══ Data for processing ══

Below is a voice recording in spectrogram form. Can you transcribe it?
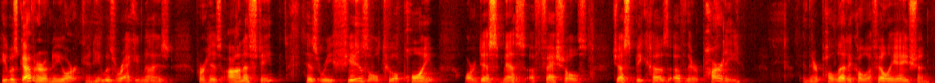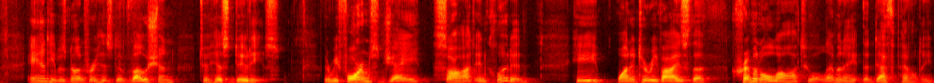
he was governor of New York, and he was recognized for his honesty, his refusal to appoint or dismiss officials just because of their party and their political affiliation, and he was known for his devotion to his duties. The reforms Jay sought included he wanted to revise the criminal law to eliminate the death penalty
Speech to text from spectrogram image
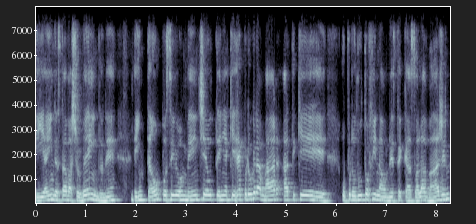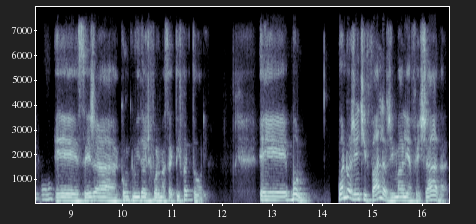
e ainda estava chovendo, né? Então, possivelmente eu tenha que reprogramar até que o produto final, neste caso a lavagem, eh, seja concluída de forma satisfatória. Eh, bom, quando a gente fala de malha fechada,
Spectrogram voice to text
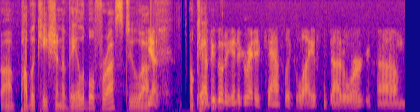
uh, publication available for us to? Uh, yes. Okay. Yeah, if you go to integratedcatholiclife.org um,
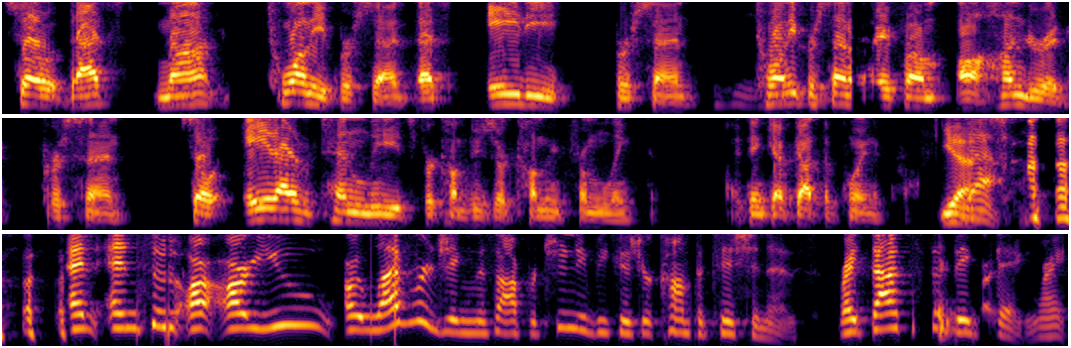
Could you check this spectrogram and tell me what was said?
So that's not 20%, that's 80 percent, mm-hmm. twenty percent away from a hundred percent. So eight out of ten leads for companies are coming from LinkedIn. I think I've got the point across. Yes. Yeah. and and so are are you are leveraging this opportunity because your competition is, right? That's the big thing, right?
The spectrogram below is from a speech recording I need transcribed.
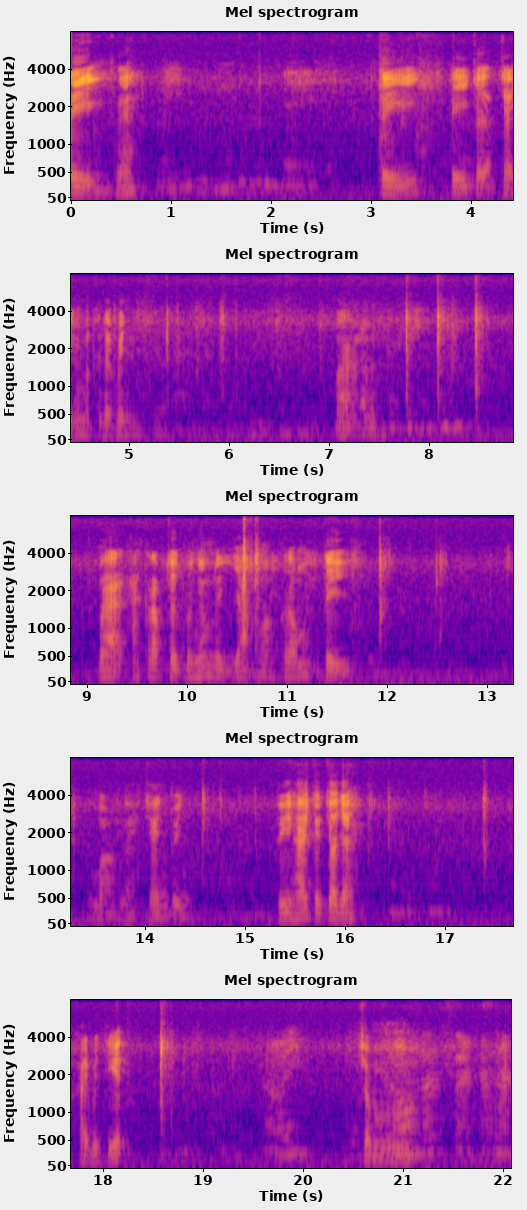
ទីណាទីអឺហឹមអឺហឹមទីទីចុចអត់ចេញមកគ្នាវិញបាទបាទអាក្របចុចរបស់ខ្ញុំនេះយ៉ាប់ហ្មងក្រុមទីមកនេះចេញវិញទីហើយចុចចុចហ៎ហើយមួយទៀតហើយចំសាខាបក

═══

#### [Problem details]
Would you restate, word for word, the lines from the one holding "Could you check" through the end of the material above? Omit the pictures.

#### [Output of the task]
Could you check this spectrogram and tell me what was said?
So that's not 20%, that's 80 percent, mm-hmm. twenty percent away from a hundred percent. So eight out of ten leads for companies are coming from LinkedIn. I think I've got the point across. Yes. Yeah. and and so are are you are leveraging this opportunity because your competition is, right? That's the big thing, right?
The spectrogram below is from a speech recording I need transcribed.
ទីណាទីអឺហឹមអឺហឹមទីទីចុចអត់ចេញមកគ្នាវិញបាទបាទអាក្របចុចរបស់ខ្ញុំនេះយ៉ាប់ហ្មងក្រុមទីមកនេះចេញវិញទីហើយចុចចុចហ៎ហើយមួយទៀតហើយចំសាខាបក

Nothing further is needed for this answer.